Furthermore, they are better positioned to understand what it might feel like to identify as a becoming writer and to see what writers might do as they are becoming. The cost of ignoring what writers do is too high to dismiss in an ...
Author: Teresa Cremin
Publisher: Taylor & Francis

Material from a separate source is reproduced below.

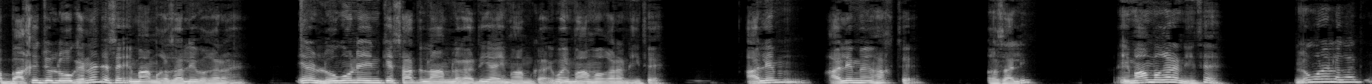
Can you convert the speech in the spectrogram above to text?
اب باقی جو لوگ ہیں نا، جیسے امام غزالی وغیرہ ہیں، ان لوگوں نے ان کے ساتھ لام لگا دیا امام کا۔ وہ امام وغیرہ نہیں تھے۔ عالم عالم حق تھے۔ غزالی امام وغیرہ نہیں تھے۔ لوگوں نے لگا دیا۔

Writer Identity and the Teaching and Learning of Writing is a groundbreaking book which addresses what it really means to identify as a writer in educational contexts and the implications for writing pedagogy. It conceptualises writers’ identities, and draws upon empirical studies to explore their construction, enactment and performance. Focusing largely on teachers’ identities and practices as writers and the writer identities of primary and secondary students, it also encompasses the perspectives of professional writers and highlights promising new directions for research. With four interlinked sections, this book offers: Nuanced understandings of how writer identities are shaped and formed; Insights into how classroom practice changes when teachers position themselves as writers alongside their students; New understandings of what this positioning means for students’ identities as writers and writing pedagogy; and Illuminating case studies mapping young people's writing trajectories. With an international team of contributors, the book offers a global perspective on this vital topic, and makes a new and strongly theorised contribution to the field. Viewing writer identity as fluid and multifaceted, this book is important reading for practising teachers, student teachers, educational researchers and practitioners currently undertaking postgraduate studies. Contributors include: Teresa Cremin, Terry Locke, Sally Baker, Josephine Brady, Diane Collier, Nikolaj Elf, Ian Eyres, Theresa Lillis, Marilyn McKinney, Denise Morgan, Debra Myhill, Mary Ryan, Kristin Stang, Chris Street, Anne Whitney and Rebecca Woodard.